(Task prompt):
Exactly the lines from the one that holds "Get the spoken words from this spectrogram." to the end of the data below: retype these and nothing else.

Input data section start

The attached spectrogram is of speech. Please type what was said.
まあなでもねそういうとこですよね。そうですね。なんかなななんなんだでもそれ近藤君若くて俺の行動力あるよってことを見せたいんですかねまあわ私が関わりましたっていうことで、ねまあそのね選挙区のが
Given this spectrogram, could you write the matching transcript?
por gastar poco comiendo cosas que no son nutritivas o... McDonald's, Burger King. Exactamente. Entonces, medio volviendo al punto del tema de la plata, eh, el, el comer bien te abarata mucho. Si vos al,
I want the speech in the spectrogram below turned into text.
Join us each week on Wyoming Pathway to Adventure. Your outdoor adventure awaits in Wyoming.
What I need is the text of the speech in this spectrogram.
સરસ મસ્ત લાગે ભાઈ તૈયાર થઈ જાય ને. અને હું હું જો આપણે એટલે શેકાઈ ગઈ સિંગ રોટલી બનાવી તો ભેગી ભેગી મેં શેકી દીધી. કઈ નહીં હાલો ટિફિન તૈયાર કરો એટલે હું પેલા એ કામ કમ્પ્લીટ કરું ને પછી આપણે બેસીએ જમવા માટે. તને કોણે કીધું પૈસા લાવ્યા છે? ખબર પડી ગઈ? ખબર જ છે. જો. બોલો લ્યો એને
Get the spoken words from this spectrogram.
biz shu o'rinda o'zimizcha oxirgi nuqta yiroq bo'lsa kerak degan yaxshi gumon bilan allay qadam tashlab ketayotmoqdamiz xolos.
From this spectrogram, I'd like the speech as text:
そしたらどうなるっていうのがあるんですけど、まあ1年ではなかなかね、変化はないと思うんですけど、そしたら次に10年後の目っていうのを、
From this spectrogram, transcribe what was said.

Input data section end

(Solution):
Get the spoken words from this spectrogram.
biz shu o'rinda o'zimizcha oxirgi nuqta yiroq bo'lsa kerak degan yaxshi gumon bilan allay qadam tashlab ketayotmoqdamiz xolos.
From this spectrogram, I'd like the speech as text:
そしたらどうなるっていうのがあるんですけど、まあ1年ではなかなかね、変化はないと思うんですけど、そしたら次に10年後の目っていうのを、
From this spectrogram, transcribe what was said.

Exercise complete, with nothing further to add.